> WORK ORDER: Working from the line that contains "Given this spectrogram, can" down to the last line below, repeat each line exactly.

> PROVIDED RECORDS:
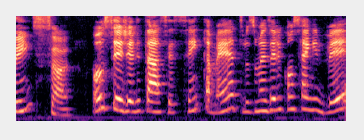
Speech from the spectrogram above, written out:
Pensa! Ou seja, ele está a 60 metros, mas ele consegue ver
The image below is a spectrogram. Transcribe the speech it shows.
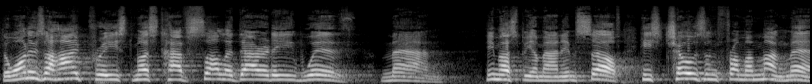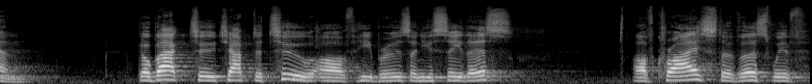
The one who's a high priest must have solidarity with man. He must be a man himself. He's chosen from among men. Go back to chapter 2 of Hebrews and you see this of Christ, a verse we've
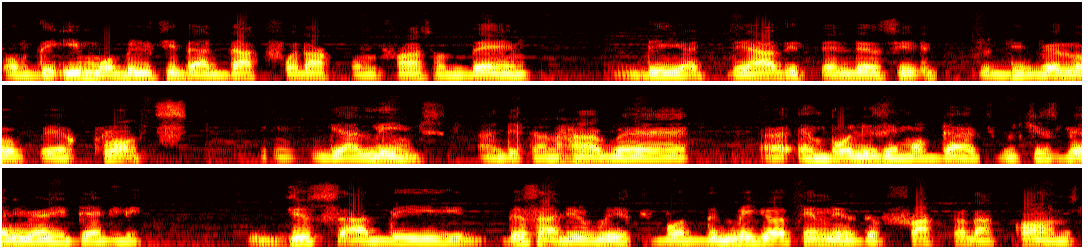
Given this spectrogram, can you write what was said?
of the immobility that that further confers on them, they they have the tendency to develop uh, clots in their limbs, and they can have a, a embolism of that, which is very very deadly. These are the these are the risks, but the major thing is the fracture that comes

> ANSWER SECTION:
Given this spectrogram, can you write what was said?
of the immobility that that further confers on them, they they have the tendency to develop uh, clots in their limbs, and they can have a, a embolism of that, which is very very deadly. These are the these are the risks, but the major thing is the fracture that comes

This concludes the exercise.